(Given records)
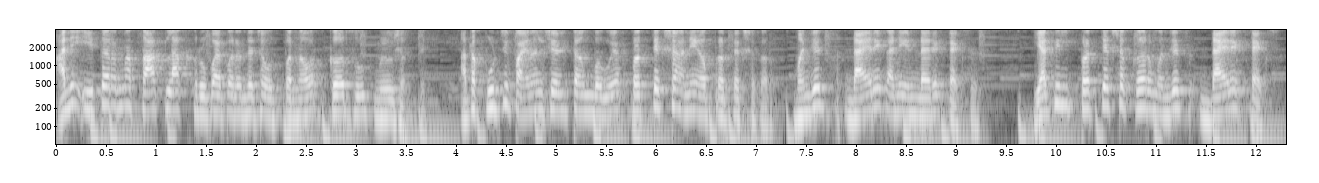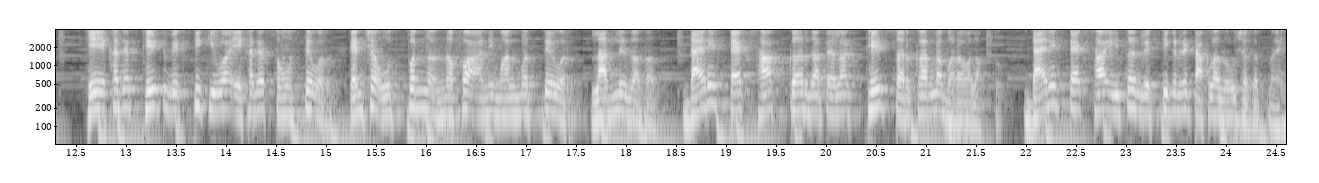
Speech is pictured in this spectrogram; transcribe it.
आणि इतरांना सात लाख रुपयापर्यंतच्या उत्पन्नावर कर सूट मिळू शकते. आता पुढची फायनान्शियल टर्म बघूया प्रत्यक्ष आणि अप्रत्यक्ष कर म्हणजेच डायरेक्ट आणि इनडायरेक्ट टॅक्सेस यातील प्रत्यक्ष कर म्हणजेच डायरेक्ट टॅक्स हे एखाद्या थेट व्यक्ती किंवा एखाद्या संस्थेवर त्यांच्या उत्पन्न नफा आणि मालमत्तेवर लादले जातात. डायरेक्ट टॅक्स हा करदात्याला थेट सरकारला भरावा लागतो. डायरेक्ट टॅक्स हा इतर व्यक्तीकडे टाकला जाऊ शकत नाही.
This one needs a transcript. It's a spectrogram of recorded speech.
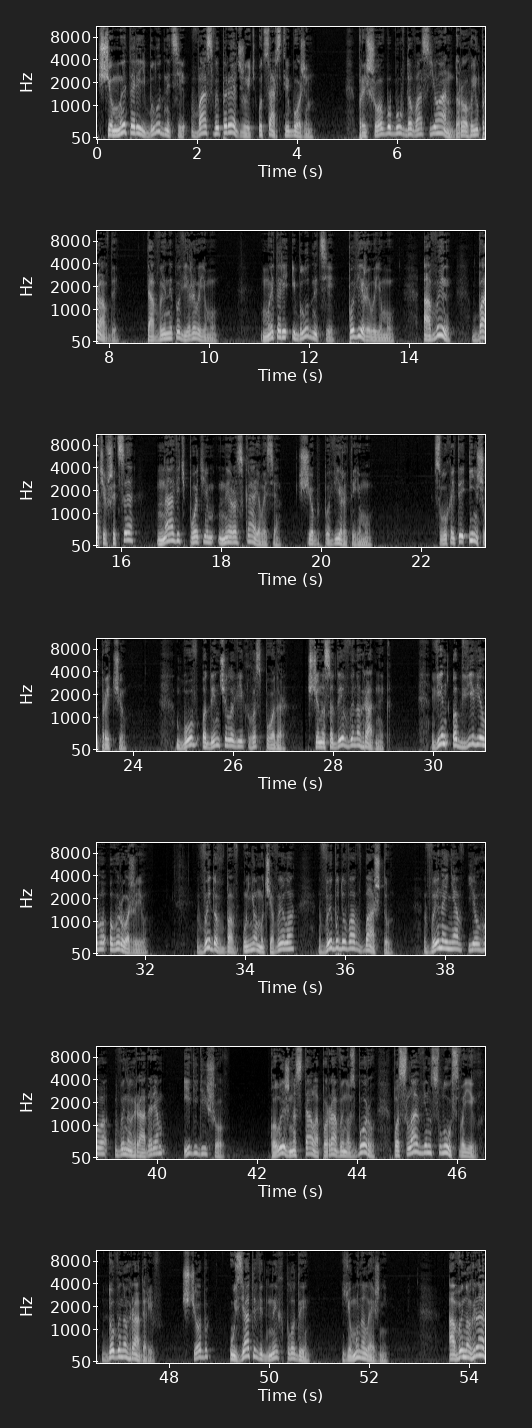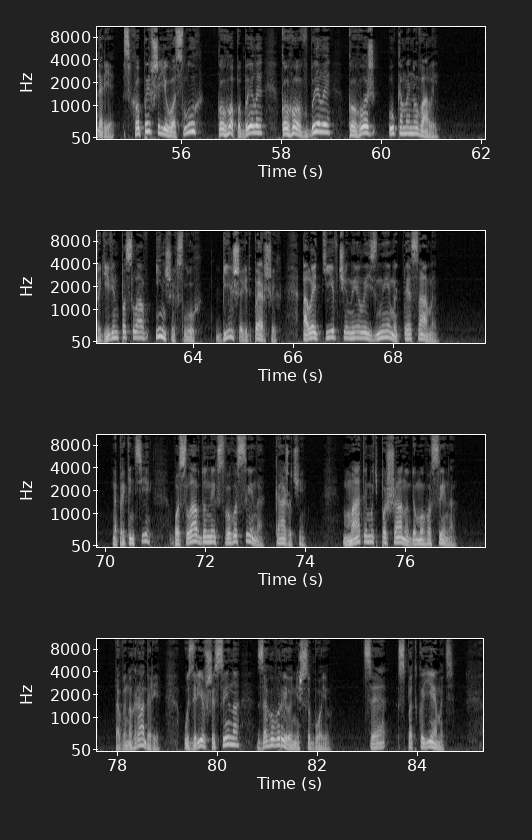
що митарі й блудниці вас випереджують у Царстві Божім. Прийшов бо був до вас Йоанн дорогою правди, та ви не повірили йому. Митарі і блудниці повірили йому, а ви, бачивши це, навіть потім не розкаялися, щоб повірити йому. Слухайте іншу притчу. Був один чоловік господар, що насадив виноградник. Він обвів його огорожею, видовбав у ньому чавило, вибудував башту, винайняв його виноградарям і відійшов. Коли ж настала пора винозбору, послав він слуг своїх до виноградарів, щоб узяти від них плоди, йому належні. А виноградарі, схопивши його слуг, кого побили, кого вбили, кого ж укаменували. Тоді він послав інших слуг, більше від перших, але ті вчинили й з ними те саме. Наприкінці послав до них свого сина, кажучи Матимуть пошану до мого сина. Та виноградарі, узрівши сина, заговорили між собою Це спадкоємець.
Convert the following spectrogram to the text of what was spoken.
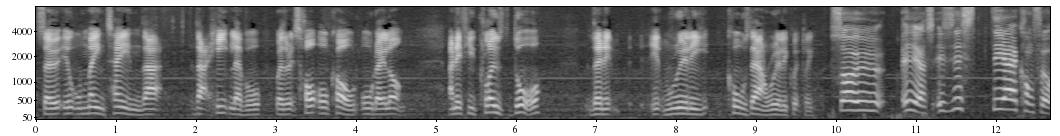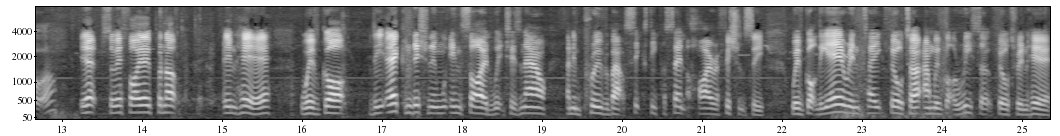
So it will maintain that, that heat level, whether it's hot or cold, all day long. And if you close the door, then it, it really cools down really quickly. So, Ilias, is this the aircon filter? Yep, so if I open up in here, we've got the air conditioning inside, which is now an improved about 60% higher efficiency. We've got the air intake filter and we've got a recirc filter in here.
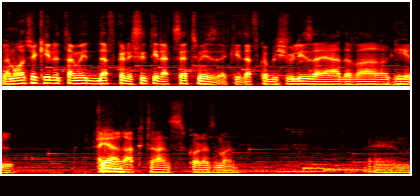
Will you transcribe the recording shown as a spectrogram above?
למרות שכאילו תמיד דווקא ניסיתי לצאת מזה, כי דווקא בשבילי זה היה הדבר הרגיל. כן. היה רק טראנס כל הזמן. אמ,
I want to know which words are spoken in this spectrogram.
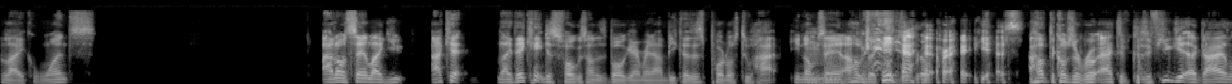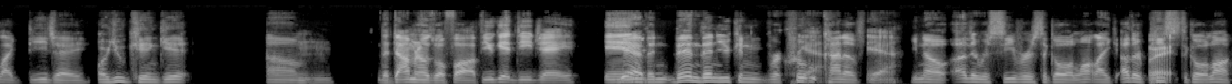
like once I don't say like you I can't like they can't just focus on this bowl game right now because this portal's too hot. You know what I'm saying? I hope the coaches yeah, are real right. Yes. I hope the coaches are real active because if you get a guy like DJ or you can get um Mhm. The dominoes will fall if you get DJ in. yeah, then then then you can recruit Yeah. kind of yeah. you know, other receivers to go along, like other Right. pieces to go along.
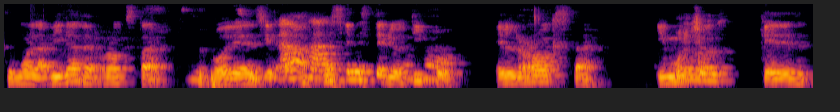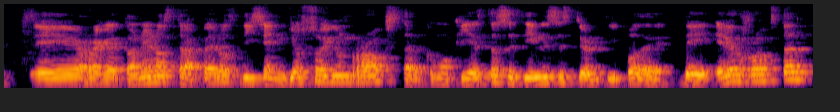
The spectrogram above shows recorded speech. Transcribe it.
Como la vida de rockstar, se podría decir. Ah, es el estereotipo, el rockstar. Y Bueno. muchos que eh, reggaetoneros, traperos dicen, yo soy un rockstar, como que ya esto se tiene ese estereotipo de, de, ¿eres rockstar?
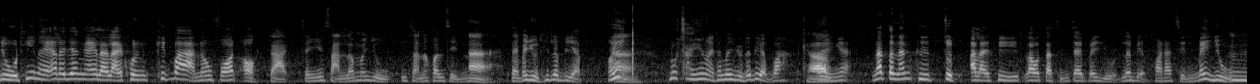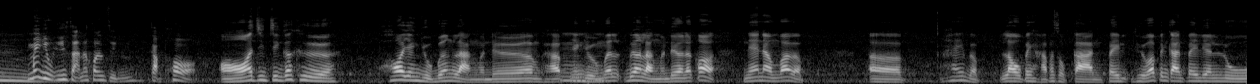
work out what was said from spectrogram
อยู่ที่ไหนอะไรยังไงหลาย ๆ คนคิดว่าน้องฟอสออกจากเสียงอีสานแล้วมาอยู่อีสานนครศรีอ่า แต่ไปอยู่ที่ระเบียบเฮ้ยอ่าลูกชายเฮียหน่อยทำไมอยู่ระเบียบวะครับ อะไรอย่างเงี้ยณตอนนั้นคือจุดอะไรที่เราตัดสินใจไปอยู่ระเบียบฟอทัศศิลป์ไม่อยู่อืมไม่อยู่อีสานนครศรีกับพ่อ อ๋อจริง ๆก็คือ พ่อยังอยู่เบื้องหลังเหมือนเดิมครับอืมยังอยู่เบื้องหลังเหมือนเดิม แล้วก็ แนะนำว่าแบบเอ่อให้แบบเราไปหาประสบการณ์ไปถือว่าเป็นการไปเรียนรู้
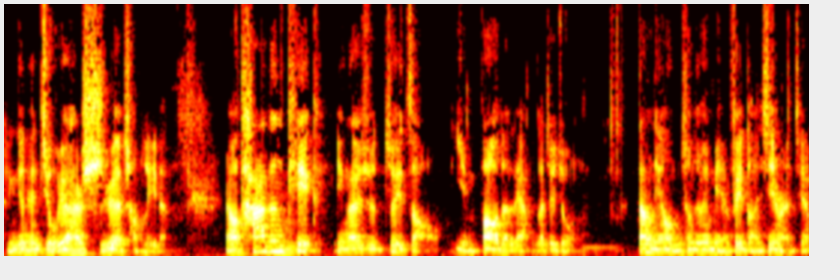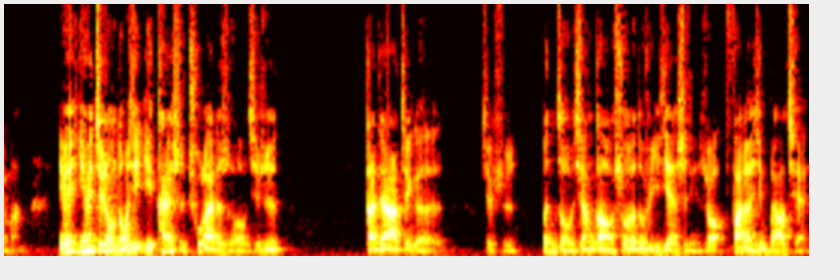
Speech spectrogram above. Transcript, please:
零九年九月还是十月成立的，然后他跟 Kick 应该是最早引爆的两个这种。当年我们称之为免费短信软件嘛，因为因为这种东西一开始出来的时候，其实大家这个就是奔走相告，说的都是一件事情，说发短信不要钱。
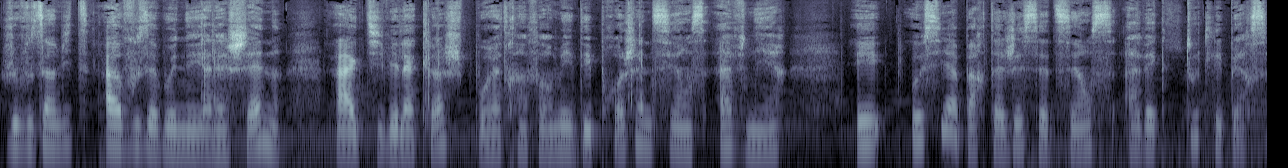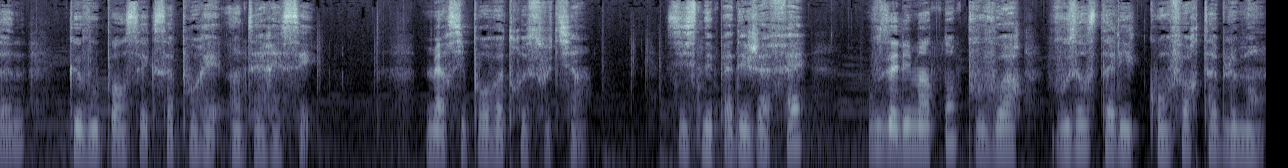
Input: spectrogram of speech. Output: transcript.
je vous invite à vous abonner à la chaîne, à activer la cloche pour être informé des prochaines séances à venir et aussi à partager cette séance avec toutes les personnes que vous pensez que ça pourrait intéresser. Merci pour votre soutien. Si ce n'est pas déjà fait, vous allez maintenant pouvoir vous installer confortablement,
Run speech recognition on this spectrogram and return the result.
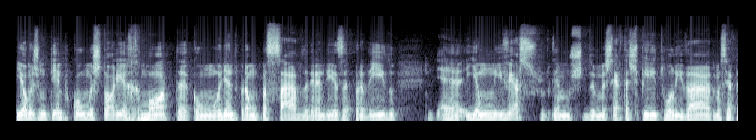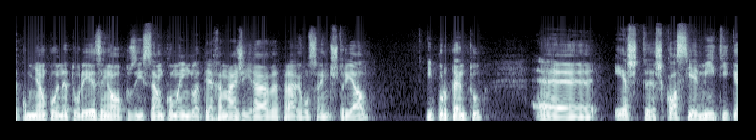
e ao mesmo tempo com uma história remota, com olhando para um passado de grandeza perdido, uh, e é um universo, digamos, de uma certa espiritualidade, uma certa comunhão com a natureza, em oposição com uma Inglaterra mais girada para a Revolução Industrial, e portanto. esta Escócia mítica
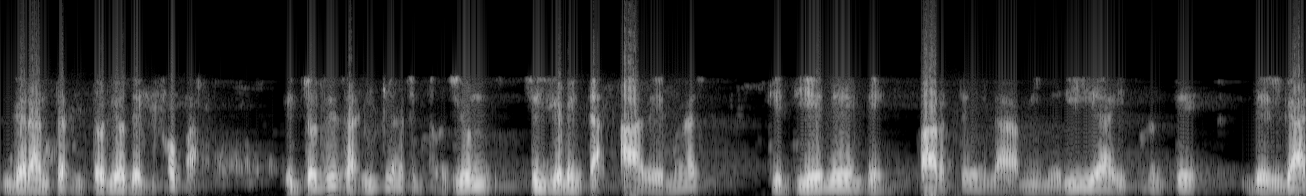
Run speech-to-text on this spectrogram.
gran territorio de Europa. Entonces ahí la situación se incrementa, además que tiene parte de la minería y parte del gas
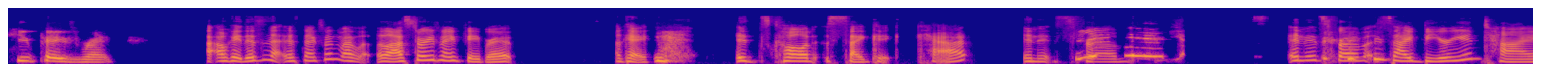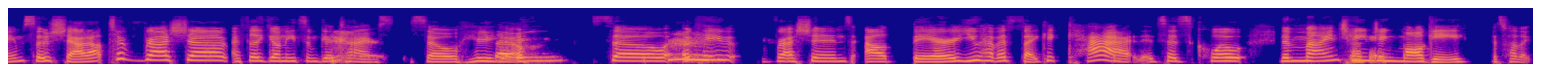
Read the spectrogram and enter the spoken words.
he pays rent. Okay, this, this next one, my last story is my favorite. Okay, it's called Psychic Cat, and it's from and it's from Siberian Time. So shout out to Russia. I feel like y'all need some good times. So here you go. So, okay, Russians out there, you have a psychic cat. It says, quote, the mind-changing okay. Mogi. That's how they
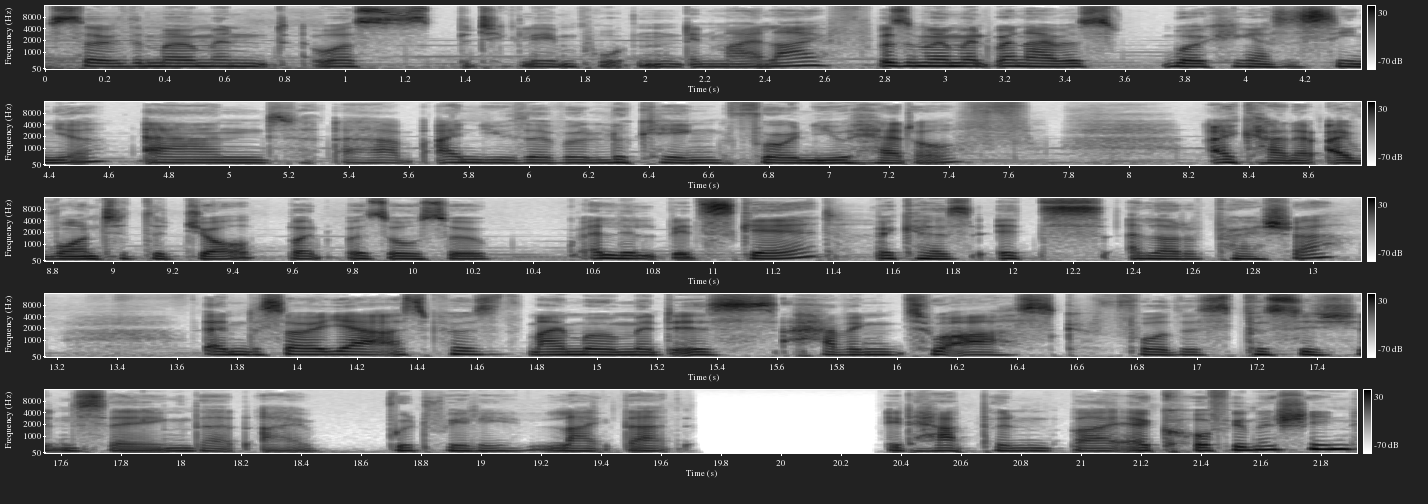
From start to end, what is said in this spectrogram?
So the moment was particularly important in my life. It was a moment when I was working as a senior, and uh, I knew they were looking for a new head of. I kind of I wanted the job, but was also a little bit scared because it's a lot of pressure. And so, yeah, I suppose my moment is having to ask for this position, saying that I would really like that. It happened by a coffee machine.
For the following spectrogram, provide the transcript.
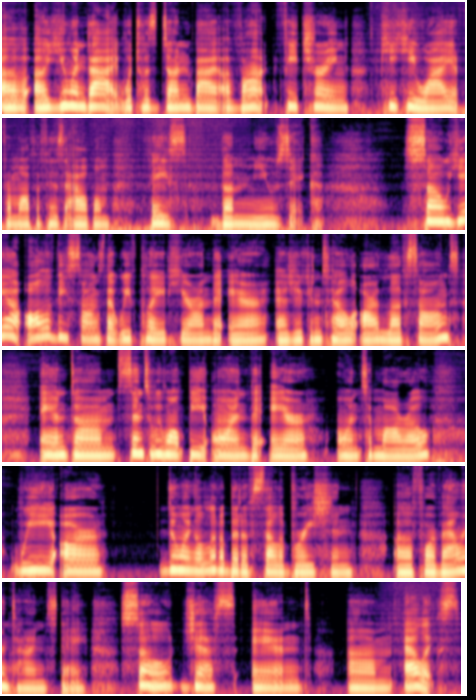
uh, uh, You and I, which was done by Avant, featuring KeKe Wyatt from off of his album Face the Music. So, yeah, all of these songs that we've played here on the air, as you can tell, are love songs. And um, since we won't be on the air on tomorrow, we are doing a little bit of celebration uh, for Valentine's Day. So, Jess and um, Alex,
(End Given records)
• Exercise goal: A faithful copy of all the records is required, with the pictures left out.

• Task solution:
Speech is pictured in this spectrogram; transcribe it.
आणि इतरांना सात लाख रुपयापर्यंतच्या उत्पन्नावर कर सूट मिळू शकते. आता पुढची फायनान्शियल टर्म बघूया प्रत्यक्ष आणि अप्रत्यक्ष कर म्हणजेच डायरेक्ट आणि इनडायरेक्ट टॅक्सेस यातील प्रत्यक्ष कर म्हणजेच डायरेक्ट टॅक्स हे एखाद्या थेट व्यक्ती किंवा एखाद्या संस्थेवर त्यांच्या उत्पन्न नफा आणि मालमत्तेवर लादले जातात. डायरेक्ट टॅक्स हा करदात्याला थेट सरकारला भरावा लागतो. डायरेक्ट टॅक्स हा इतर व्यक्तीकडे टाकला जाऊ शकत नाही.
This one needs a transcript. It's a spectrogram of recorded speech.
що митарі й блудниці вас випереджують у Царстві Божім. Прийшов бо був до вас Йоанн дорогою правди, та ви не повірили йому. Митарі і блудниці повірили йому, а ви, бачивши це, навіть потім не розкаялися, щоб повірити йому. Слухайте іншу притчу. Був один чоловік господар, що насадив виноградник. Він обвів його огорожею, видовбав у ньому чавило, вибудував башту, винайняв його виноградарям і відійшов. Коли ж настала пора винозбору, послав він слуг своїх до виноградарів, щоб узяти від них плоди, йому належні. А виноградарі, схопивши його слуг, кого побили, кого вбили, кого ж укаменували. Тоді він послав інших слуг, більше від перших, але ті вчинили й з ними те саме. Наприкінці послав до них свого сина, кажучи Матимуть пошану до мого сина. Та виноградарі, узрівши сина, заговорили між собою Це спадкоємець.
Convert the following spectrogram to the text of what was spoken.
So it will maintain that, that heat level, whether it's hot or cold, all day long. And if you close the door, then it, it really cools down really quickly. So, Ilias, is this the aircon filter? Yep, so if I open up in here, we've got the air conditioning inside, which is now an improved about 60% higher efficiency. We've got the air intake filter and we've got a recirc filter in here.
Will you transcribe the recording shown as a spectrogram above?
למרות שכאילו תמיד דווקא ניסיתי לצאת מזה, כי דווקא בשבילי זה היה הדבר הרגיל. כן. היה רק טראנס כל הזמן. אמ,
I want to know which words are spoken in this spectrogram.
like once I don't say like you I can't like they can't just focus on this bowl game right now because this portal's too hot. You know what I'm saying? I hope the coaches yeah, are real right. Yes. I hope the coaches are real active because if you get a guy like DJ or you can get um Mhm. The dominoes will fall if you get DJ in. yeah, then then then you can recruit Yeah. kind of yeah. you know, other receivers to go along, like other Right. pieces to go along.
The spectrogram above shows recorded speech. Transcribe it.
Como la vida de rockstar, se podría decir. Ah, es el estereotipo, el rockstar. Y Bueno. muchos que eh, reggaetoneros, traperos dicen, yo soy un rockstar, como que ya esto se tiene ese estereotipo de, de, ¿eres rockstar?
work out what was said from spectrogram
อยู่ที่ไหนอะไรยังไงหลาย ๆ คนคิดว่าน้องฟอสออกจากเสียงอีสานแล้วมาอยู่อีสานนครศรีอ่า แต่ไปอยู่ที่ระเบียบเฮ้ยอ่าลูกชายเฮียหน่อยทำไมอยู่ระเบียบวะครับ อะไรอย่างเงี้ยณตอนนั้นคือจุดอะไรที่เราตัดสินใจไปอยู่ระเบียบฟอทัศศิลป์ไม่อยู่อืมไม่อยู่อีสานนครศรีกับพ่อ อ๋อจริง ๆก็คือ พ่อยังอยู่เบื้องหลังเหมือนเดิมครับอืมยังอยู่เบื้องหลังเหมือนเดิม แล้วก็ แนะนำว่าแบบเอ่อให้แบบเราไปหาประสบการณ์ไปถือว่าเป็นการไปเรียนรู้
Speech spectrogram above. Transcript, please:
零九年九月还是十月成立的，然后他跟 Kick 应该是最早引爆的两个这种。当年我们称之为免费短信软件嘛，因为因为这种东西一开始出来的时候，其实大家这个就是奔走相告，说的都是一件事情，说发短信不要钱。
Input: spectrogram of speech. Output: transcript.
je vous invite à vous abonner à la chaîne, à activer la cloche pour être informé des prochaines séances à venir et aussi à partager cette séance avec toutes les personnes que vous pensez que ça pourrait intéresser. Merci pour votre soutien. Si ce n'est pas déjà fait, vous allez maintenant pouvoir vous installer confortablement,
Run speech recognition on this spectrogram and return the result.
e ao mesmo tempo com uma história remota, com olhando para um passado de grandeza perdido, uh, e é um universo, digamos, de uma certa espiritualidade, uma certa comunhão com a natureza, em oposição com uma Inglaterra mais girada para a Revolução Industrial, e portanto. esta Escócia mítica
Run speech-to-text on this spectrogram.
gran territorio de Europa. Entonces ahí la situación se incrementa, además que tiene parte de la minería y parte del gas
Read the spectrogram and enter the spoken words.
he pays rent. Okay, this, this next one, my last story is my favorite. Okay, it's called Psychic Cat, and it's from and it's from Siberian Time. So shout out to Russia. I feel like y'all need some good times. So here you go. So, okay, Russians out there, you have a psychic cat. It says, quote, the mind-changing okay. Mogi. That's how they
From start to end, what is said in this spectrogram?
So the moment was particularly important in my life. It was a moment when I was working as a senior, and uh, I knew they were looking for a new head of. I kind of I wanted the job, but was also a little bit scared because it's a lot of pressure. And so, yeah, I suppose my moment is having to ask for this position, saying that I would really like that. It happened by a coffee machine.
For the following spectrogram, provide the transcript.
uh, uh, You and I, which was done by Avant, featuring KeKe Wyatt from off of his album Face the Music. So, yeah, all of these songs that we've played here on the air, as you can tell, are love songs. And um, since we won't be on the air on tomorrow, we are doing a little bit of celebration uh, for Valentine's Day. So, Jess and um, Alex,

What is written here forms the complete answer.